Sir John Alistair Graham said that Mr Rifkind would have had to let ministers know if he was working on behalf of a company when making enquires, and raised questions over whether Jack Straw's researcher did "private work" on his behalf in the House of Commons.
David Cameron has said that MPs being paid to lobby is "not acceptable" adding that it was right that Jack Straw and Malcolm Rifkind have referred themselves to the Parliamentary Commissioner,
Speaking in Hastings, the Prime Minister said: "...I think it's also right that in both cases, while that happens, the party whip should be suspended. That is what will happen with Sir Malcolm Rifkind as well as with Jack Straw.
"In Sir Malcolm's case, he is still a candidate at the next election, so there will be an immediate disciplinary inquiry by the Conservative Party to look at this case."
Former prime minister Tony Blair came to the defence of Jack Straw, who served as home secretary, foreign secretary and leader of the Commons in his governments, over the cash-for-access row.
Ukip leader Nigel Farage said it was "very questionable" whether Sir Malcolm Rifkind should continue in his role as Intelligence and Security Committee chairman in wake of cash-for-access claims.
"I'm not surprised he has been suspended and I would have thought it very questionable whether he can hang on to any other senior positions at all," Mr Farage said at a campaign event in Rochester, Kent.
Nick Clegg said the cash-for-access claims involving former foreign secretaries Jack Straw and Sir Malcolm Rifkind felt like "Groundhog Day".
"This keeps coming round, " said the Deputy Prime Minister. "Whether there is individual wrongdoing or not, the cumulative effect is to deepen public scepticism about how politics operates.

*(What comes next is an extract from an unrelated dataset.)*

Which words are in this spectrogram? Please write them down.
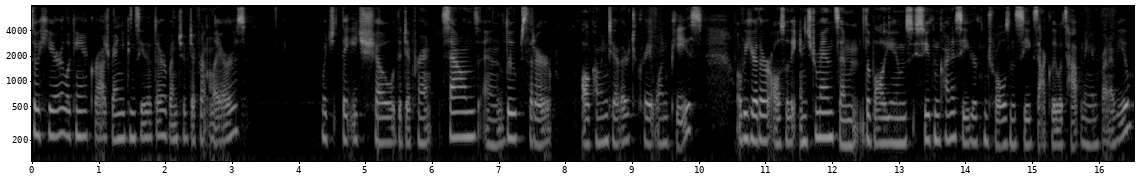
So here, looking at GarageBand, you can see that there are a bunch of different layers, which they each show the different sounds and loops that are all coming together to create one piece. Over here, there are also the instruments and the volumes, so you can kind of see your controls and see exactly what's happening in front of you.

"My own view is all political parties would be well advised to immediately after the next general election get together and have a look on a cross-party basis whether the rules need to be changed."

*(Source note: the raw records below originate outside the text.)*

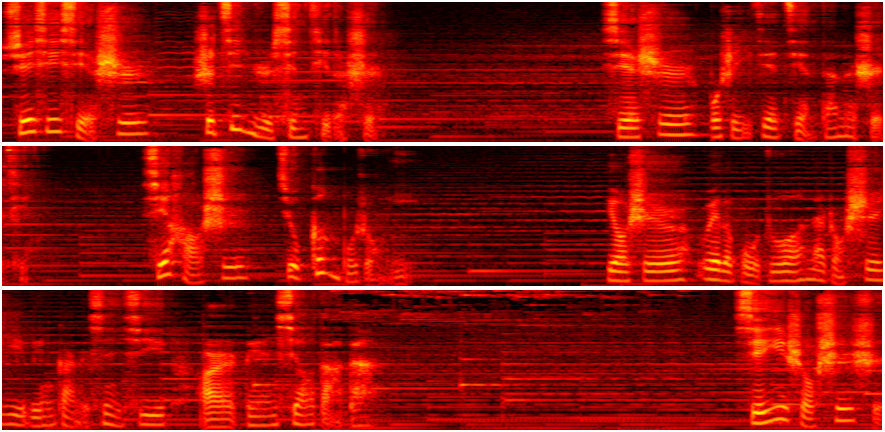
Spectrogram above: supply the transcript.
学习写诗是近日兴起的事。写诗不是一件简单的事情，写好诗就更不容易。有时为了捕捉那种诗意灵感的信息而连宵达旦。写一首诗时，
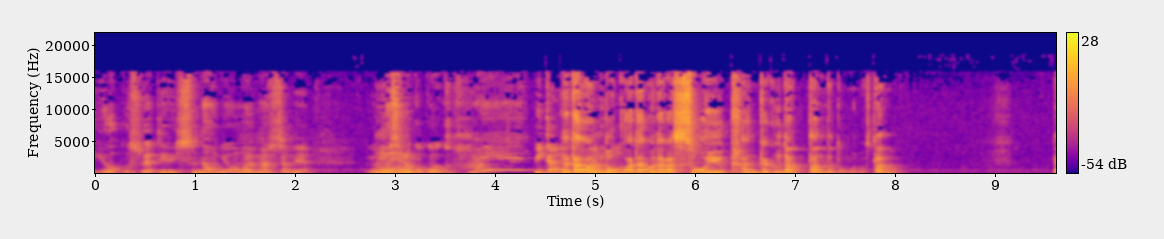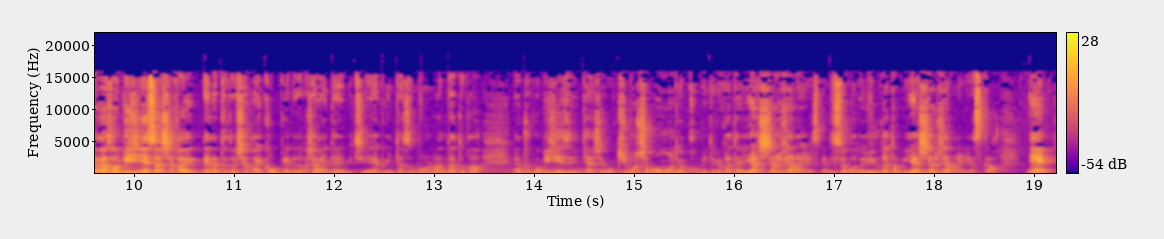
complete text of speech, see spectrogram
よ。よくそうやって素直に思いましたね。うん。むしろここ「はい」みたいな。多分僕は多分だからそういう感覚だったんだと思います。多分。だからそのビジネスは社会なんか例えば社会貢献だとか社会に対して役に立つものなんだとかなんかこうビジネスに対してこう気持ちとか思いとか込めてる方いらっしゃるじゃないですか。でそういうことを言う方もいらっしゃるじゃないですか。で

David Cameron has declined to say whether he believes Sir Malcolm Rifkind should stand down as chair of the Intelligence and Security Committee over cash-for-access claims.

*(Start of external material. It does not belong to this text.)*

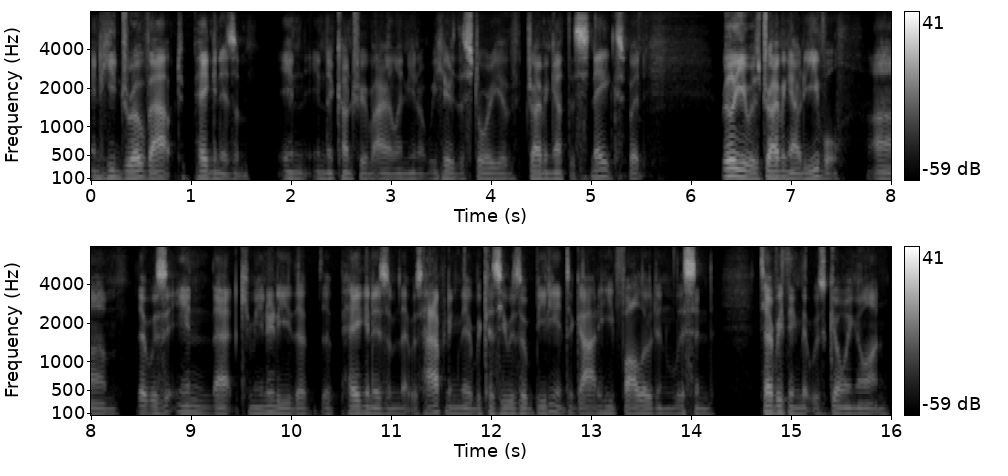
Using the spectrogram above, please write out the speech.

Rifkind has been suspended from the Parliamentary Conservative Party while a probe into the claims take place, but Cameron stressed that the ISC chairman was selected by the committee's members and not the Prime Minister.
"I can't interfere with that - it is a matter for the committee and the House of Commons," he said.
The Conservative Party has suspended the whip from Sir Malcolm Rifkind and will convene a disciplinary committee to investigate his case, a party source has said.
Jack Straw said his involvement in a cash-for-access row was "not how I expected to spend my last weeks in Parliament".
The former Foreign Secretary, who will stand down as MP for Blackburn after the general election, reiterated that he had "done nothing wrong".
Straw was secretly filmed by the Daily Telegraph and Channel 4's Dispatches progamme, who have accused him of offering to use his position in return for cash.
Labour MP Tom Watson has described Sir Malcolm Rifkind's discussion potential work with a bogus Chinese company as "very odd", and claimed the rules should be changed so that such arrangements were outlawed.
The former foreign secretary - secretly filmed in the discussions by Channel 4's Dispatches - has denied any wrongdoing, and said all his work outside that of an MP is within the rules and publicly declared.
However, in a short blog post, Watson said that members of the Intelligence and Security Committee - of which Sir Malcolm is chair - should not be allowed to have "outside interests".
"To be frank, I can’t believe ISC members are allowed outside interests," he said. "They see more sensitive information than most government ministers."
He added: "Members of the committee should be subject to the same disclosure rules as government ministers. I hope the PM will put this right before Parliament rises for the election."
Latest ITV News reports
MPs reject proposals for a ban on politicians holding paid directorships, consultancies or trade union roles.
Sir Malcolm Rifkind is to quit as an MP at the general election amid fresh pressure over cash for access allegations.